Monday, July 09, 2007

I'm on a roll

Okay, here's the second post for the day, after a two-month absence that ended only last week. This has nothing to do with grammar, again, but something to do with snobbery. Today, my target audience is waitpeople. The theme of my post is: I don't owe you 15% of my bill just because I sat at your table.

I'm a single male. Chances are I eat out about three times as much as you do if you are married, and about twice as much if you're a single female. It's not that I don't like to cook; I just don't cook as much as I used to, a combination of not having time and being lazy when I do. I like the food I make more than restaurant food, and it's way cheaper. But sometimes, I just feel like having my lunch handed to me. My point is, I go to restaurants a lot. So I think I know what's going on in them.

Consider the following two scenarios. I go to a restaurant about 30 minutes before the rush starts. I'm seated in a waiter's section, at the same time as a family of four.

In the first scenario, the waiter appears, looks at the family of four, looks at me, and then goes to wait on the family.

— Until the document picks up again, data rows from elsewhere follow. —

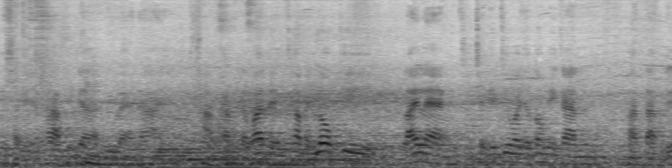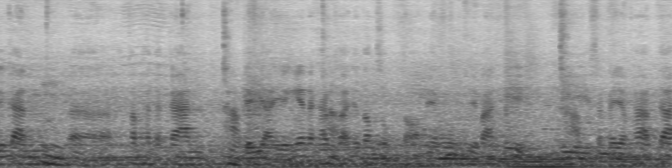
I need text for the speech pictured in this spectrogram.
มีศักยภาพที่จะดูแลได้ครับ ครับแต่ว่าในถ้าเป็นโรคที่ร้ายแรงชนิดที่ว่าจะต้องมีการผ่าตัดหรือการอืมเอ่อทำหัตถการครับใหญ่ๆ อย่างเงี้ยนะครับครับก็อาจจะต้องส่งต่อไปยังโรงพยาบาลที่ครับ มี ศักยภาพได้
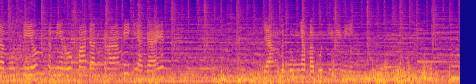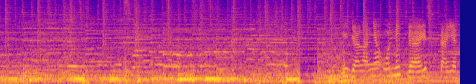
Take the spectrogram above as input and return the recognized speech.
ada museum seni rupa dan keramik ya guys. Yang gedungnya bagus ini nih. Ini jalannya unik guys. Kayak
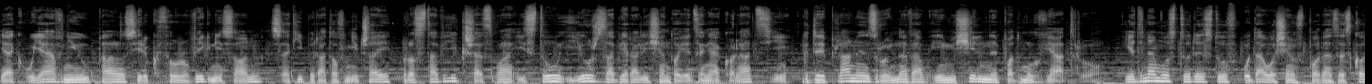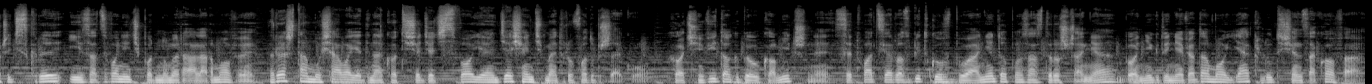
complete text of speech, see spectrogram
Jak ujawnił Paul Sirkthur Vignisson z ekipy ratowniczej, rozstawili krzesła i stół i już zabierali się do jedzenia kolacji, gdy plany zrujnował im silny podmuch wiatru. Jednemu z turystów udało się w porę zeskoczyć z kry i zadzwonić pod numer alarmowy. Reszta musiała jednak odsiedzieć swoje 10 metrów od brzegu. Choć widok był komiczny, sytuacja rozbitków była nie do pozazdroszczenia, bo nigdy nie wiadomo jak lud się zachowa,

In the second scenario, the waiter appears, looks at the family of four, looks at me, smiles and says "I'll be right with you", and then goes to wait on the family.

Wonder which one will get the better tip?

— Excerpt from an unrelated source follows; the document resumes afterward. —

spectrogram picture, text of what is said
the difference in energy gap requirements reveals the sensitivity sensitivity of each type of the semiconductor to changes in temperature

I think most customers have reasonable expectations of waiters. We know that when someone gets double-sat (and let's not get into a discussion of whether "double-sat" is a word right now), they have to choose someone to wait on first. If I were a waiter, I'd want to get the big party first. But at least spend a second of your life to acknowledge the existence of the guy who's going to lose the race to the kitchen. Hey, if you want to wait on me first, all the better, but you should go say "hi" to the family, in that instance. It's just courtesy, and that always pay$.

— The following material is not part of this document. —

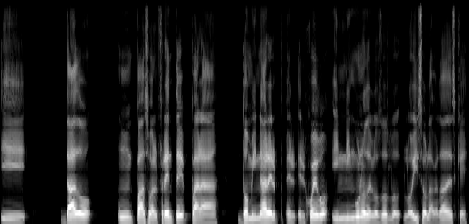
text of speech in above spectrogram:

How formal should waiters be? I think the rule should be: too formal is better than too informal. Don't call me "honey" or "buddy". Don't touch me while you're waiting on me. Don't sit at my table. Don't -- Do not -- DO NOT put someone else's dirty dishes on my table ! Are you KIDDING?

I'd rather not be called "sir", but when I am, I assume it's someone being formal to be courteous, and that's okay. It's won't cost you anything.

In fact, it's hard not to get a decent tip from me. The best way to try is not to wait on me for a long time after I'm seated. What's a long time? Someone should come by my table within a minute. Yes, a minute. If you don't think that's a long time, go sit by a table for a minute and then you tell me.

Other than that, the only thing that will really screw up your tip (besides just crappy service, obviously) is bringing me my change. Okay, say the dinner was $9.63. I give you a twenty. First, don't ask me if I need any change. Of course I do, I'm not giving you a 100% tip. Second, don't bring me a ten dollar bill and 37 cents -- that's just as bad. Keep in mind that you're probably getting paid out of the change.

Speaking of which, most waiters don't like to make change down to the last penny, and that's fine. But the last time I went to one restaurant in Austin, I had an $8.20 tab, paid with a $10, and got a dollar bill in change. Fine -- that eighty cents you just stole is your tip. Like I said, it was the last time I went there. (Hope my waiter doesn't miss his "buddy".)

And why should a tip be more than 15%, anyway? Now all the waiter rant sites say you should leave 17%. If the service is great, sure. If it's good, 15% is plenty. Don't whine to me about inflation. You're getting 15% of something that's a lot more expensive now than it was 30 years ago.

Thanks for listening, honey.

1 comment:

Anonymous said...

My expectations re waitpeople (I will not go into my opinion of words like that) are those of the population in general: Be polite. Do your job well--for your own sake as well as for those who are paying you. Have some common sense, for heaven's sake.